The MDR team has come across a botnet via an outbound SSH connection from one of our clients that is related to the LeetHozer botnet and has ties to an attacker that goes by vbrxmr.
LeetHozer takes cues from the well-known Mirai botnet by adopting the loading and reporting mechanisms but differs in its command and control and the encryption used.
The LeetHozer botnet uses port 9530 to telnet or SSH to the potential victim machine to compromise default passwords. After successful compromise, the botnet propagates by using the victim to scan the internet for other devices with port 9530 open, and then recycles its payload for default credential abuse across vulnerable devices.
After the malware has infected the host, it uses encrypted command and control channels to send commands and arguments to infected hosts. This botnet is used for large scale denial of service (DoS) attacks.
This is the raw log of the initial outbound connection to 18.104.22.168, the IP that was flagged by open source intelligence.
Below is the resolution of a web request over HTTPS toward this IP address. No content is displayed or is present other than the author’s ASCII art.
Open source intelligence from the Cisco Talos team shows that the IP in question has been listed on blacklists and has a poor reputation.
The IP has also been found in a Bitdefender article related to the Dark Nexus IoT botnet. This article states the attack uses the IP address to debug issues with command and control nodes.
A web crawl for the ASCII art verbiage has identified a potential Twitter account associated with the malware author.

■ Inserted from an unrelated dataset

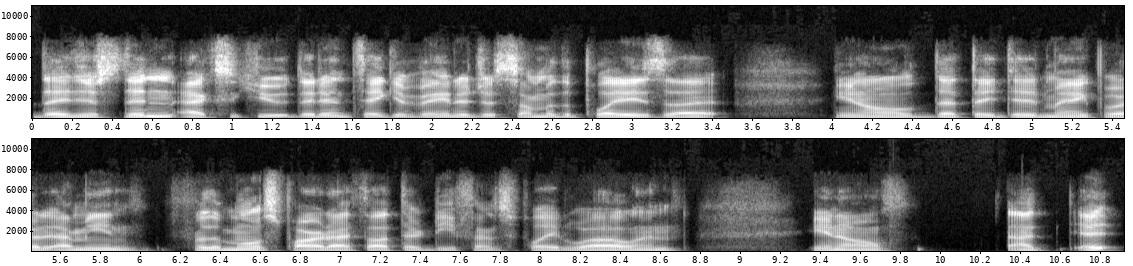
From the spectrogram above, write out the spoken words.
they just didn't execute. They didn't take advantage of some of the plays that you know that they did make. But I mean, for the most part, I thought their defense played well, and you know, I, it,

This graph shows the relationship of files and sites for this IP address from the original incident. The loader and the responder portions of the botnet are displayed on the right. Sites associated with this IP may be other compromised hosts or propagation methods of this botnet.
IoT botnet attacks are an increasing threat in an increasingly unsecure internet. Attack surface increases daily as new devices with lax security are added to networks at home and in businesses environments. These types of attacks will continue to rise in popularity as the ability to conduct them and the value of botnets rise.
If you have questions about anything you read here, please feel free to reach out to us at email@example.com. If you are a current Agio MDR client, you can also reach out to your assigned MDR analyst.